the movement which for sometime nearly shook the pillars of
the British regime in India. He inspired us with his
thoughtprovoking and dynamic speeches. He made it
a point to remind us that it was the right time for India to awaken and
take advantage of the World War by taking
military assistance from Britain's common foe.
Netaji reinforced in us the confidence that our Independence
was not far. If it had not been for the air crash,
after which there was no trace of Netaji, we would have got freedom
as he had conceived. He was
confident of military support from all those nations which were
already engaged in war with Britain or its allies. That made
all the difference. How could we
have matched the might of a power like Britain without the
help of others? Netaji was naturally encouraged with the response
he received, that in turn gave us the confidence that we would
Besides the 40,000 troops that he inherited from Singapore,
a large contingent of young volunteers got themselves inducted
in the INA. The sublime faith everyone had in Netaji's
leadership was depicted in their willingness to lay down their
lives for our great leader and commander.
Netaji attached great significance to
music as a source of inspiration for a force that was being prepared
to fight till the finish. I distinctly remember that
day in 1943, which Netaji came down to the then INA broadcasting
station at the Cathay Building in Singapore and asked me to compose
music for a song translated from Rabindra Nath Tagore's
original Bengali score. He asked me to give
the song a martial tune that would not put people to sleep but awaken
those who were sleeping.
The Hindi version of that anthem was, Shubh, sukh
chain ki barkha barse, bharat bhagya hai jaga.
The translation was jointly done by Netaji
and his close confidantes Abid Hasan, Mumtaz Hussain and Bhonsle.
After I composed the tune, the first pat for the tune came from Netaji himself.
It was a memorable moment for me when I was asked to play the
tune while Jawaharlal Nehru unfurled
the tricolour and lowered the Union Jack in New Delhi. While
Tagore's original in Bengali was chosen as the national
anthem, the tune composed by me in Singapore was formally adopted
for the anthem.
Company of India, which brought out a special album titled, Delhi
Chalo containing Netaji's favourite songs, includes Shubh sukh
chain ki barkha barse in the same tune as Jana Gana
Mana. I composed all the songs in that
album sponsored by the Netaji Research Bureau. I have also composed around 30 patriotic songs.
Captain Ram Singh continues to cope with this neglect and humiliation everyday. His predicament was best
spelt out on last year's judgment of the Lucknow bench of Allahabad
High Court. The judgment said: 'It is unfortunate
and matter of concern for this court that Captain Ram Singh who
was awarded the King George VI Medal in 1937 for the services rendered
by him in the North West Frontier during 1937 to 1939, was
arrested during World War II by the government of Japan and remained
in prison with effect from January 1, 1942 to June 11, 1943 in
Malaya and Singapore... has been treated shabbily by the state
The judges further observed: 'It is really sad that Captain
Ram Singh has been denied the respect and regard which is due
to him.

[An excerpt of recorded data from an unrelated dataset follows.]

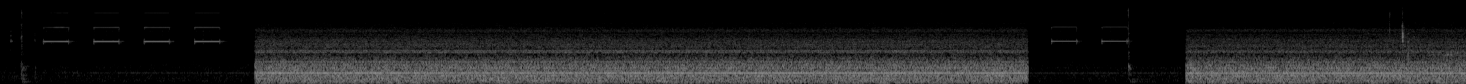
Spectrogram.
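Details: Tripp Lite Smart LCD 1500 UPS after battery replacement, running a battery test at 97% charge with the fan audible. Four evenly spaced high beeps, a steady loud hum with a clear tone, then three more beeps; a normal self-test.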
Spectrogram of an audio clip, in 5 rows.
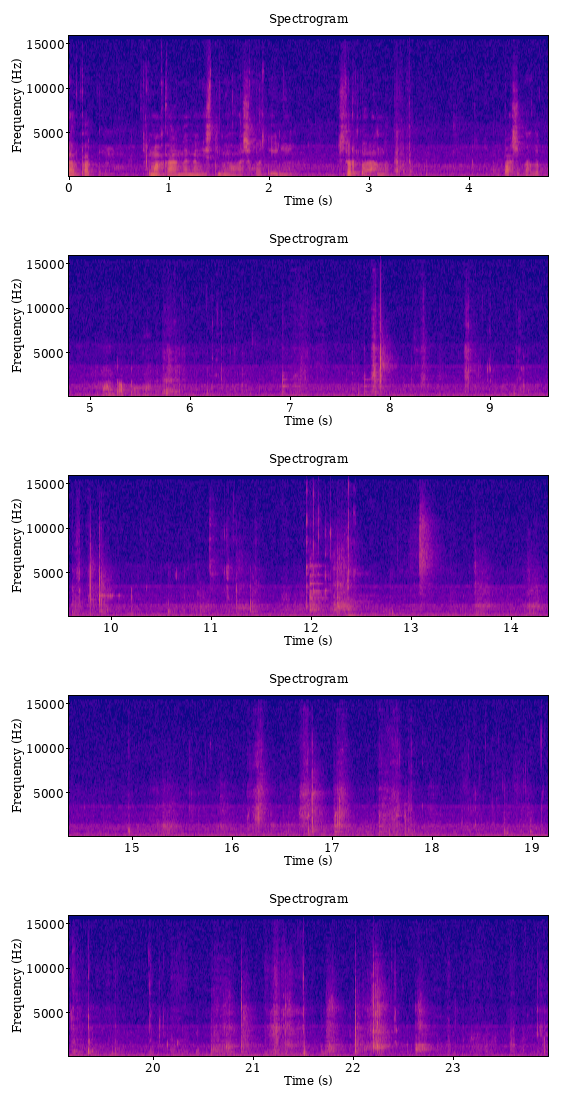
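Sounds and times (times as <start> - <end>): steady low hum: 0.0 - 23.9
person chewing food: 3.2 - 23.9.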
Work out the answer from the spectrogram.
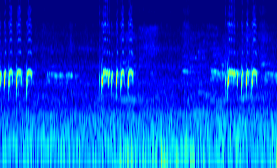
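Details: Zebra dove of a local strain calling out to a rival, giving three bouncy phrases of four or five clipped coo notes about every two seconds, linked by softer sustained coos.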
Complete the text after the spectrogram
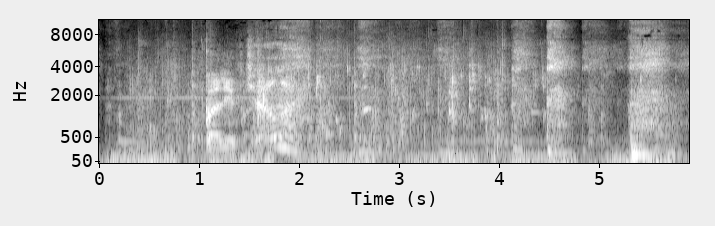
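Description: Liquid splashes as it is poured from a bottle.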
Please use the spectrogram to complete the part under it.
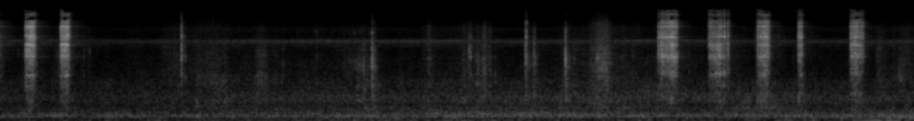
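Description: A ratchet wrench clicks against metal engine parts.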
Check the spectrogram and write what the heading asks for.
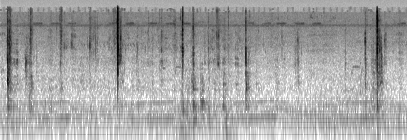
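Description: Scattered sharp clicks and taps from hands handling a large plastic water bottle joined to a ribbed plastic hose, the loudest about two seconds in and near the end.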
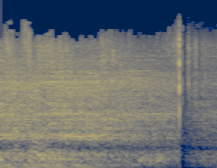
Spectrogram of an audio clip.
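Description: Baseball stadium crowd noise with cheering and music. Near the end comes a single sharp crack of a bat meeting the pitch, the swing that sends the ball out for a home run.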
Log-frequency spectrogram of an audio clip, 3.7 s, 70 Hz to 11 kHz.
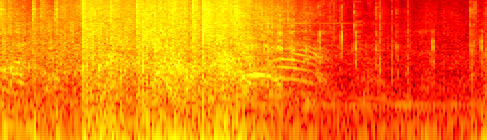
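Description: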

If we cannot do anything more for him at least we must
provide him a decent living.'
On March 22, 1996, the court directed that an honoranium of Rs 1,000
a month should be given to him. In a contempt petition moved by him, the court once
again on May 19, 1997, issued orders for compliance of its earlier
verdict. But that too has met a similar fate and even as the nation
proudly celebrates its 50th year of Independence, Captain Ram Singh waits on.
Who composed the score for Jana Gana Mana? Gurudev or the Gorkha?
Controversy over Jana Gana Mana takes a new turn